> DIRECTIONS:
Nothing but a verbatim copy of the data, minus the images, should be returned.

> MATERIAL TO PROCESS:

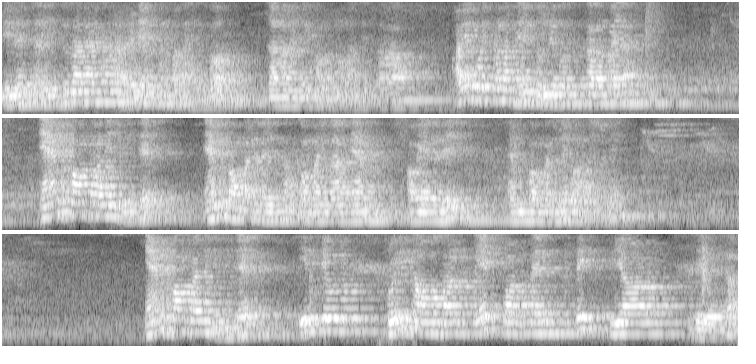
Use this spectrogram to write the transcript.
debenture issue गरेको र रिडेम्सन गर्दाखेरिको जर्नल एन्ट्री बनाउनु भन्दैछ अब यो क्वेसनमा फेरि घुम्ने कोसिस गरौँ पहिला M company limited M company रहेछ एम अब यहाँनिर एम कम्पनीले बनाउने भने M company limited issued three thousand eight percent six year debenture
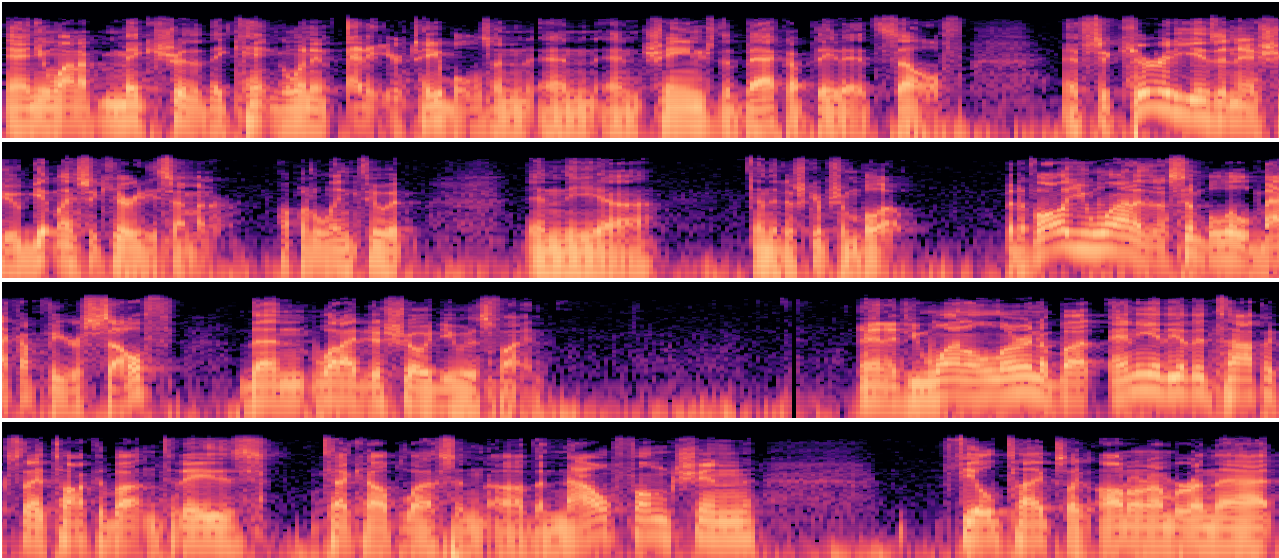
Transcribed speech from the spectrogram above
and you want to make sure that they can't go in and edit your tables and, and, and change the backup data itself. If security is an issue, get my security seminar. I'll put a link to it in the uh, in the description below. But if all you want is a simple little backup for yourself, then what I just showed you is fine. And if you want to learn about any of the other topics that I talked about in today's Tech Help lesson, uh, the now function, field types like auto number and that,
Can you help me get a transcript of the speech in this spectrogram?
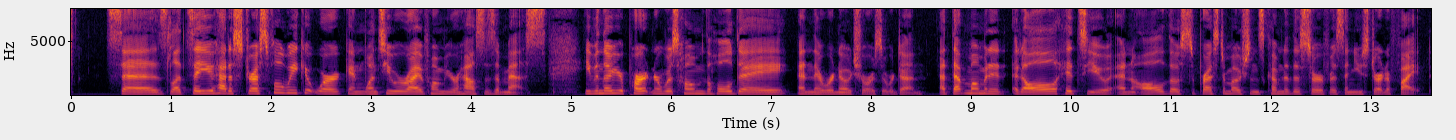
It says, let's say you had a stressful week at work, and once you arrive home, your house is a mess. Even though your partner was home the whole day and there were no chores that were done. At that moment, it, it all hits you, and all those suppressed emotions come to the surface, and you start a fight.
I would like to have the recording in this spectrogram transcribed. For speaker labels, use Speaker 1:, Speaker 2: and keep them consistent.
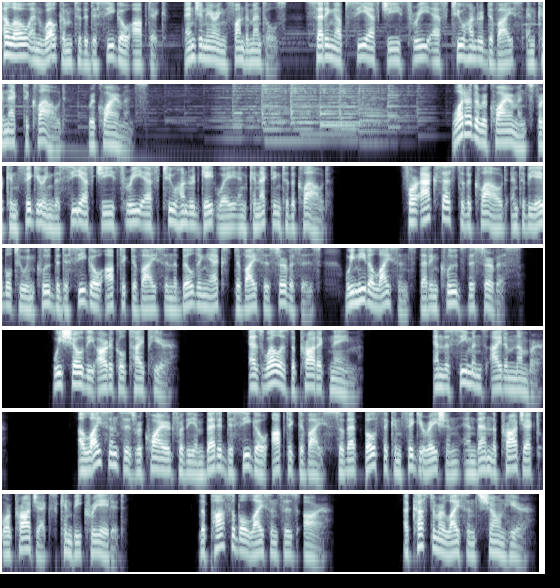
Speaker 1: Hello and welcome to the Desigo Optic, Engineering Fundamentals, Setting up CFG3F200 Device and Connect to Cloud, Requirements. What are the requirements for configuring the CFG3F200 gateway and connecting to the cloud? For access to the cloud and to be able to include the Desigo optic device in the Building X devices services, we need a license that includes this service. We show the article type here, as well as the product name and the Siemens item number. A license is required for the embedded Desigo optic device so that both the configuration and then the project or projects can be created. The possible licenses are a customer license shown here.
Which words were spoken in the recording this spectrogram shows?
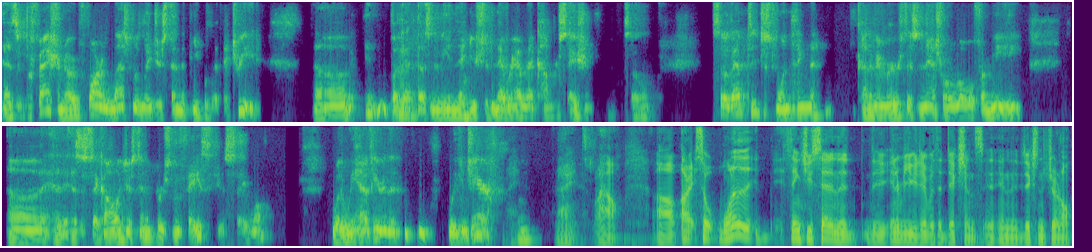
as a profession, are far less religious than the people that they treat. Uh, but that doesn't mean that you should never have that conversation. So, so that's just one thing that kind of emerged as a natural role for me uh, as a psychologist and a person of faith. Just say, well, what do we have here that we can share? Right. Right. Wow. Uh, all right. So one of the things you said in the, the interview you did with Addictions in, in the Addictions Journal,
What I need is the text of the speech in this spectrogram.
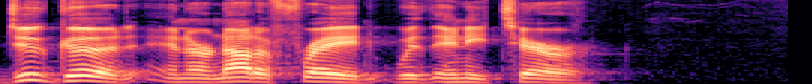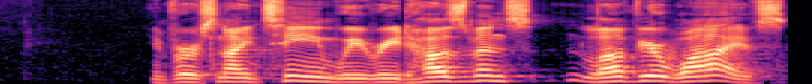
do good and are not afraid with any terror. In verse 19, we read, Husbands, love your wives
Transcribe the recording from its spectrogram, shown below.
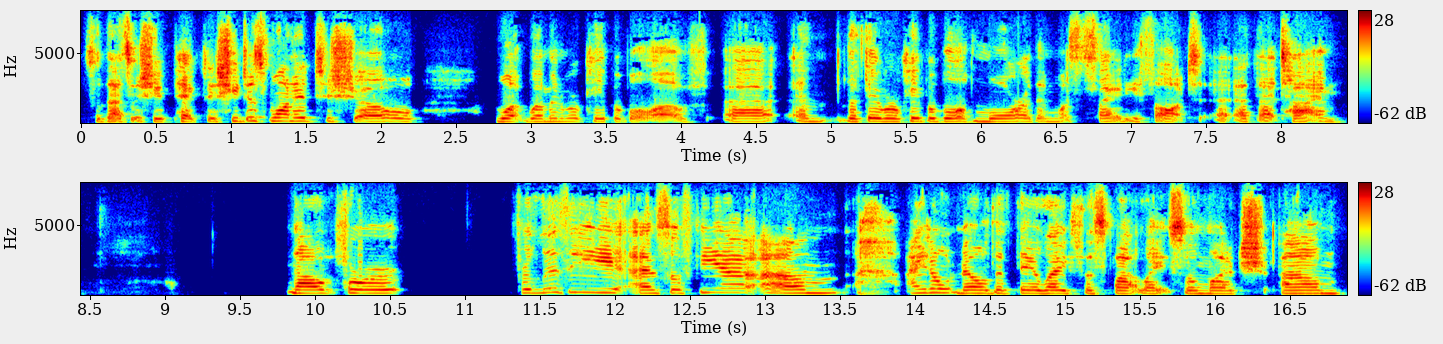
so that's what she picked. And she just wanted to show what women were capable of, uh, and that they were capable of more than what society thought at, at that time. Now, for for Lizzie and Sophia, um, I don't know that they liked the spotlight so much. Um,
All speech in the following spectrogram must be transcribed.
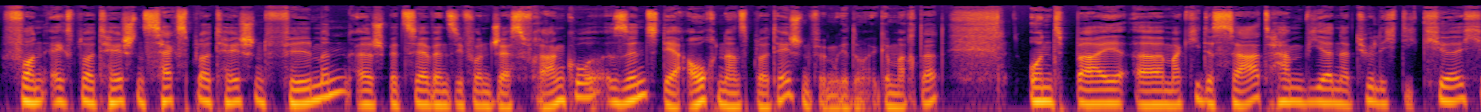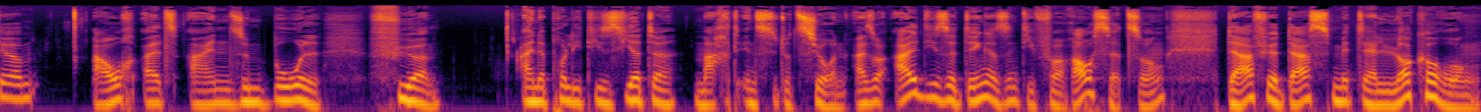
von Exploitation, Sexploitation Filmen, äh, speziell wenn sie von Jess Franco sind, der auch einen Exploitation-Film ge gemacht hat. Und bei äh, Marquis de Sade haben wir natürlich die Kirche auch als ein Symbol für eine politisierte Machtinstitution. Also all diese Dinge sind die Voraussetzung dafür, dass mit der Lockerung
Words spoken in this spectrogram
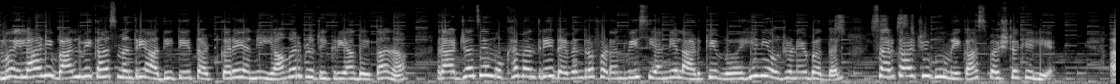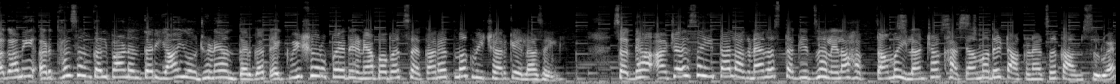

> PROBLEM SOLUTION:
Use this spectrogram to write the transcript.
debenture issue गरेको र रिडेम्सन गर्दाखेरिको जर्नल एन्ट्री बनाउनु भन्दैछ अब यो क्वेसनमा फेरि घुम्ने कोसिस गरौँ पहिला M company limited M company रहेछ एम अब यहाँनिर एम कम्पनीले बनाउने भने M company limited issued three thousand eight percent six year debenture
Transcribed speech from the spectrogram above
and you want to make sure that they can't go in and edit your tables and, and, and change the backup data itself. If security is an issue, get my security seminar. I'll put a link to it in the uh, in the description below. But if all you want is a simple little backup for yourself, then what I just showed you is fine. And if you want to learn about any of the other topics that I talked about in today's Tech Help lesson, uh, the now function, field types like auto number and that,
Can you help me get a transcript of the speech in this spectrogram?
It says, let's say you had a stressful week at work, and once you arrive home, your house is a mess. Even though your partner was home the whole day and there were no chores that were done. At that moment, it, it all hits you, and all those suppressed emotions come to the surface, and you start a fight.
I would like to have the recording in this spectrogram transcribed. For speaker labels, use Speaker 1:, Speaker 2: and keep them consistent.
Speaker 1: Hello and welcome to the Desigo Optic, Engineering Fundamentals, Setting up CFG3F200 Device and Connect to Cloud, Requirements. What are the requirements for configuring the CFG3F200 gateway and connecting to the cloud? For access to the cloud and to be able to include the Desigo optic device in the Building X devices services, we need a license that includes this service. We show the article type here, as well as the product name and the Siemens item number. A license is required for the embedded Desigo optic device so that both the configuration and then the project or projects can be created. The possible licenses are a customer license shown here.
Which words were spoken in the recording this spectrogram shows?
as a profession, are far less religious than the people that they treat. Uh, but that doesn't mean that you should never have that conversation. So, so that's just one thing that kind of emerged as a natural role for me uh, as a psychologist and a person of faith. Just say, well, what do we have here that we can share? Right. Right. Wow. Uh, all right. So one of the things you said in the, the interview you did with Addictions in, in the Addictions Journal,
What I need is the text of the speech in this spectrogram.
do good and are not afraid with any terror. In verse 19, we read, Husbands, love your wives
Transcribe the recording from its spectrogram, shown below.
so that's what she picked. And she just wanted to show what women were capable of, uh, and that they were capable of more than what society thought at, at that time. Now, for for Lizzie and Sophia, um, I don't know that they liked the spotlight so much. Um,
All speech in the following spectrogram must be transcribed.
von Exploitation, Sexploitation Filmen, äh, speziell wenn sie von Jess Franco sind, der auch einen Exploitation-Film ge gemacht hat. Und bei äh, Marquis de Sade haben wir natürlich die Kirche auch als ein Symbol für eine politisierte Machtinstitution. Also all diese Dinge sind die Voraussetzung dafür, dass mit der Lockerung
Words spoken in this spectrogram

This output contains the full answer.